#gentrificationTWBE #FUBU #LatinxLanguagePolicies #bilingualeducation #multilingualVIDA #TWBE #PhDLatina #protectedspacesforCOC #notsameassegregation #onourterms #Spanishonourterms #SpanishRights #SpanishasResistence #reclaimingSpanish #sisepuede

Our Multilingual Journey: Spanglish, Spanish, English, & Mandarin.

It’s not uncommon to walk into my home and hear a multitude of languages being spoken at any given time. Our 3 year-old, so far, is becoming prolific at translanguaging between Spanish, English, Spanglish, and Mandarin. She has a great role model of how to translanguage, her big sister! Sabrina has been translanguaging since she was at least 2 years old.

Depending on your background and familiarity with languages you may or may not grasp all that goes on in what  may seem like a linguistically chaotic home. At times you may hear, “Mama, poo tao (which is Mandarin), por favor?” which means, Mama, uva, por favor, in Spanish or Mama, grape, please, in English. Other times you may hear, “You have to chup it! Mama she’s not chupping it!” which translates to You have to suck it! Mama she isn’t sucking it!  You could also hear, “Que vas a hacer?/What are you going to do” with a response in English, “I don’t know. I can’t sleep.” This is our everyday. This is our normal.

We started on this multilingual journey in 2009 when I was pregnant with our first child. I had to convince my husband (a bilingual) that we could do it and that we just had to be consistent. So far the journey has been amazing and nothing like I expected. I have learned that in many ways we have it easier than other parents because we both are bilingual in Spanish and English. That being said, in many ways we don’t have it easier. We both feel more comfortable in speaking English than we do Spanish, although we grew up with both languages. The key difference between us and those parents who were possibly born and raised in a Spanish speaking country is that both my husband and I did not go to Spanish-speaking schools. Spanish has colored our lives in social and cultural ways because we are Latino. Growing up my parents spoke Spanish at home and most recently we got to live in Ecuador, where my husband’s family is from, for 1 1/2 years.

Up until last year Spanish, Spanglish, and English were the three languages that ebbed and flowed between us. In August 2016 our 3 year old began going to a Chinese immersion school and it has influenced our lives in dynamic ways. This experience has taken us out of our linguistic comfort zone and introduced us to a culture we weren’t all that familiar with. For example, when we drop our daughter off at school she switches to her inside shoes–as is customary in some Chinese homes. We also celebrated the Chinese New Year for the first time and learned that children are given red envelopes with “money” or as a symbol of good fortune. I have found myself using Spanish, English, Mandarin, and Spanglish simultaneously when helping my daughter with Chinese homework or when trying to figure out what my 3 year old is asking for.

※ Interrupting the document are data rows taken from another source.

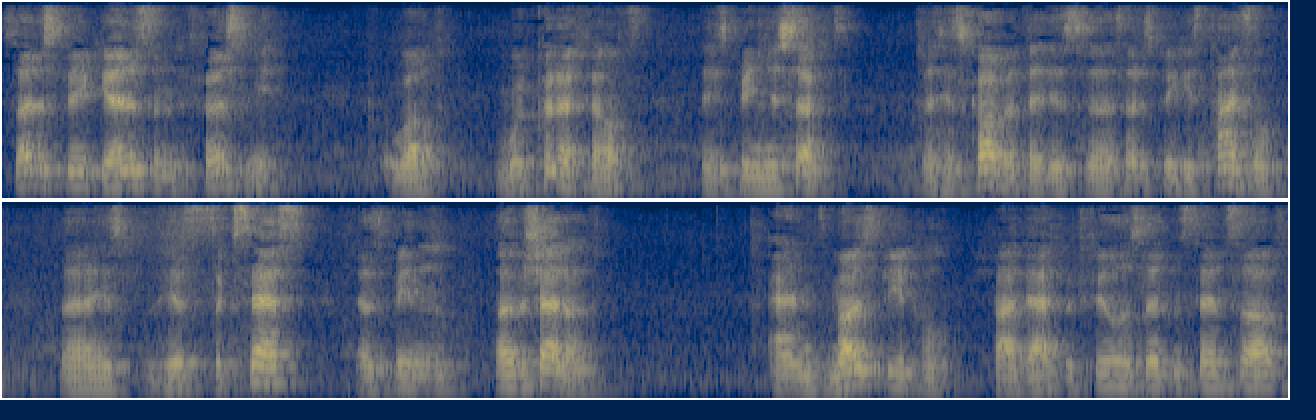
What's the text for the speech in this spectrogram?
so to speak, Yonasan, firstly, well, we could have felt that he's been usurped, that his covet, that his, uh, so to speak, his title, uh, his, his success has been overshadowed. And most people, by that, would feel a certain sense of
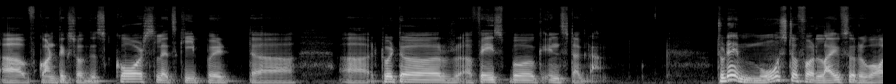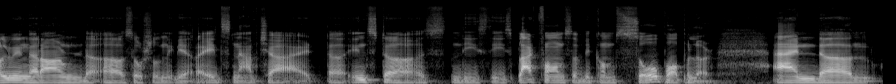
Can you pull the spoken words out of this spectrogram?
uh, context of this course. Let's keep it uh, uh, Twitter, uh, Facebook, Instagram. Today, most of our lives are revolving around social media, right? Snapchat, Insta, these these platforms have become so popular, and um,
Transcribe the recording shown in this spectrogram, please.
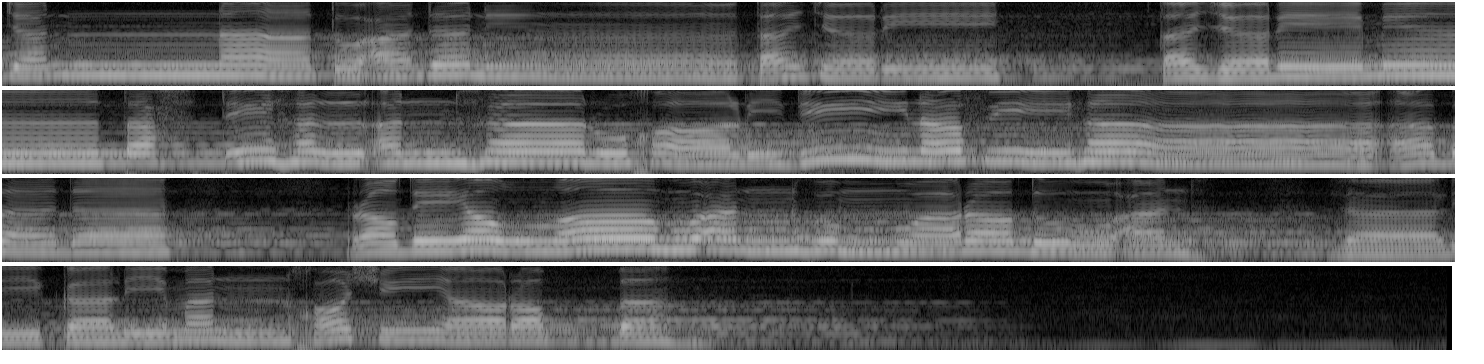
جنات عدن تجري تجري من تحتها الأنهار خالدين فيها أبدا. رضي الله عنهم ورضوا عنه. ذلك لمن خشي ربه.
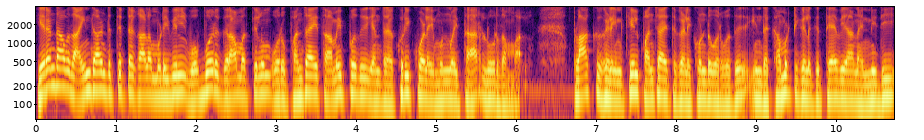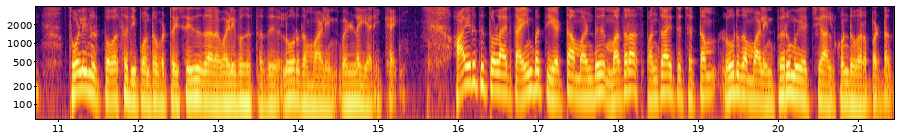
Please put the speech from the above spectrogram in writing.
இரண்டாவது ஐந்தாண்டு திட்ட கால முடிவில் ஒவ்வொரு கிராமத்திலும் ஒரு பஞ்சாயத்து அமைப்பது என்ற குறிக்கோளை முன்வைத்தார் லூர்தம்மாள். பிளாக்குகளின் கீழ் பஞ்சாயத்துகளை கொண்டு வருவது இந்த கமிட்டிகளுக்கு தேவையான நிதி தொழில்நுட்ப வசதி போன்றவற்றை செய்து தர வழிவகுத்தது லூர்தம்மாளின் வெள்ளை அறிக்கை ஆயிரத்தி தொள்ளாயிரத்தி ஐம்பத்தி எட்டாம் ஆண்டு மதராஸ் பஞ்சாயத்து சட்டம் லூர்தம்மாளின் பெருமுயற்சியால் கொண்டு வரப்பட்டது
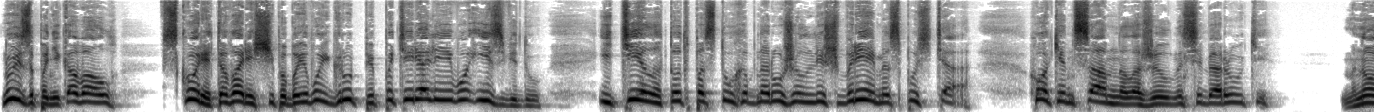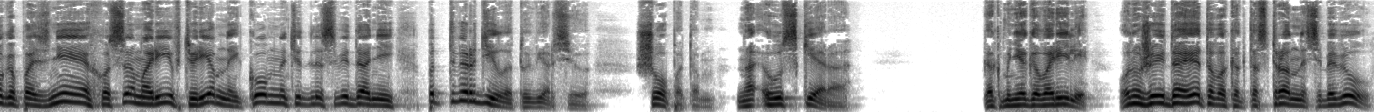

I have learned that when we decided to have our daughters be part of a Chinese immersion program we also became observers, learners, and guests of a new community. I learned that as an “outsider” I had to respect certain ways of communicating and doing things. These are behaviors and ways of communicating I took for granted as a bilingual Latina when dropping off my daughters at their Spanish immersion schools. For parents who are deciding to put their children in a language immersion program, if I could offer one piece of advice it would be to consider how your presence can influence the dynamics of a program where you are considered the “outsider” of the minority language being learned or spoken. Try being an observer, a guest, and someone who is also learning to be a part of community you may not have had access to had you not decided to be a part of a bilingual school.